On top of that, I really don’t want to abandon my readers in the surcharge countries, nor those who aren’t allowed to buy from Amazon at all. It also runs completely contrary to my whole approach of building multiple income streams and diversifying away from being dependent on one company or market.
I’m also concerned about how exclusivity could limit my creative promotions. These are the three best things I have done in the last six months to help sales or put money in my pocket:
- LibraryThing Giveaways
- Making the PDF of Let’s Get Digital a free download on my blog.
- Crowdfunding the release of A Storm Hits Valparaiso.
Collectively, those three moves have been directly responsible for more than 50% of my revenue this year, and probably a lot more indirectly. The first two are certainly impermissible under the terms of KDP Select, and the third is up in the air, depending on your interpretation.
There is one final – much more important – aspect to this that I think all writers need to consider. As I said earlier, subscription models are going to play a big part in the future of reading. We need to figure out how we are going to be compensated by publishers, retailers, or companies that are running these programs. If we don’t you can be sure that they will be paying us as little as possible.
I think that agreeing to Amazon’s model of a fixed pot is a dangerous precedent, and I would much prefer if a per-download fee was negotiated – that could then be revised upwards or downwards by mutual agreement in the future.
Right now, authors get to set the price of their work. We put a dollar value on it whether we self-publish and sell through Amazon, or whether we license it to publishers and accept payment in return.
By accepting the compensation system Amazon is proposing, we are agreeing to fight for a limited pot of cash – no matter how many authors are scrambling for it. Amazon say they will raise it if the scheme is popular, but it’s all at their discretion. We have no say. They have all the power under this new model.
But right now, we have the power. We can turn down that crummy advance. We can refuse to sell our book for 99c. We can tell that publisher in Uzbekistan that if he wants our audio rights, he needs to come back with a serious offer. The point is, we can see the cash on the table, and walk away if it isn’t attractive enough.
Under Amazon’s scheme, we never know what we will be paid until well after the fact. We’re not even being made a crummy offer. There’s no minimum guaranteed payment per rental. We know what the size of the pot is (for one month of the three month exclusivity they demand), but have no idea how many rentals it will cover. We’re being told afterwards what we did (or didn’t) get paid. That’s not acceptable.
There are valid reasons for experimenting with KDP Select, and there are valid reasons for rejecting it. However, I would urge all self-publishers to look beyond what they perceive to be in their immediate self-interest and consider the bigger picture.
Subscription models are going to play a big part in the future. We don’t know how big yet, but we can be sure that a large chunk of our readers will be using them. That means, of course, that a large chunk of our income will (or should) come from them.
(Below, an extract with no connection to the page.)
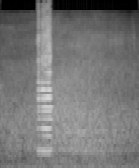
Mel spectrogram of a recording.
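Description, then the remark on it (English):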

Do you want to have a say in what you get paid? Do you want to have control over the value that is placed on your work? Or do you want to hand away that power to someone else? It’s your decision.
Amazon has already shown that they are willing to listen on this issue. When creating KDP Select, they reached out to many top-selling self-publishers and sought their feedback – and many of their changes were incorporated.
I think we could (and should) get a better deal for our work. We can demand a rethink on exclusivity. And we can fight for a better compensation system. The first step, I would humbly suggest, is to withhold participation in KDP Select until those terms improve.